Polyamory, put most simply, is having, or having the capacity for, more than one romantic and/or sexual relationship. In general, people include romantic love as a requirement, since the “amory” part of polyamory means love. But as a broader term, polya, as some people call it, can also include sexual relationships that don’t involve romantic love.

There are many different forms of polyamory, and trying to explain them all would take a month or more worth of blog posts. Even then, I would probably miss something. Looking online, you can find a number of resources about polyamory if you’re curious.

There is no “one right way” to do polyamory. Relationship configurations and agreements differ from one person or grouping to another, and there isn’t anything wrong with that. Jealousy is a thing for some polyamorous people, and there isn’t anything inherently wrong with that either, as long as the jealous person owns their emotions and controls their own actions and responses instead of trying to control their partner(s).

I’ve seen debate about whether polyamory is an orientation or a lifestyle choice. Personally I would say it’s both or either. Feeling as if you’re “hard-wired” for polyamory still requires a choice about whether to have polyamorous relationships. For people who consider polya their romantic orientation, *being* polya isn’t a choice, but *doing* polya is.

For other people, it’s entirely a choice. It sounds like the way they would like to conduct their romantic life, so they do it. They don’t necessarily feel like they’re wired that way, they simply like the idea.

That said, polyamory definitely isn’t for everyone. But it is a valid way to live and love.

Relearning What the Child Knew

When I was a child, I believed in magic. Completely and wholeheartedly. I heard voices when no one was around. I had conversations with the wind and with trees. I felt things changing. Sometimes, if I tried hard enough, I felt like I caused change. And I had “imaginary” friends who knew a lot more than I did.

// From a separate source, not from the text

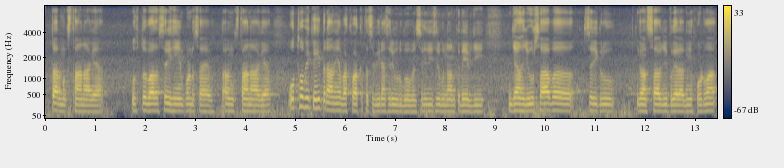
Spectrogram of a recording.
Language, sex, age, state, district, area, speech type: Punjabi, male, 45-60, Punjab, Mansa, rural, spontaneous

Of course, growing up with very literal, science-minded parents, I was taught that those things weren’t real. I was also, unfortunately, taught not to say anything about those things to others, or I might get locked up. I didn’t have resources then to find out more about witchcraft, or energy healing, or anything along those lines. Though to give my father credit, a few times he surprised me with books about psychic phenomena and other metaphysical topics. But none of those had anything that rang true for me.

I grew up. I forgot a lot of what I knew and did as a child. My imaginary friends never went away, which I couldn’t understand, but since I didn’t have many friends or people to talk to, I was kind of glad they were there.

When I was about 35, I became friends with someone who taught me about channeling and guides—and I realized my imaginary friends might not be so imaginary after all. He taught me about energy healing, and I remembered the times when I was injured and held my hand over the cut, and felt heat and then the pain went away.

He and I weren’t friends long, but he made a pretty big impact on my life.

About a year and a half ago, I became friends with someone who taught me about witchcraft—and I realized I wasn’t the only one who talked to trees. That the voices I heard as a child might not have been my imagination either.

I’ve realized over the past decade or so that all the things I thought made me weird, and my parents thought meant I was crazy, weren’t exclusive to me. Other people believe the same things. I’ve learned things as an adult that I knew instinctively as a child, and I’ve felt like I was coming back home.

I tried to raise my own children with open-mindedness toward things like magic, energy, and guides. Whether or not they talk to guides or trees or anything like that, I wanted them to know they weren’t the only ones, and there wasn’t anything wrong with them for it. I hope I did okay with that.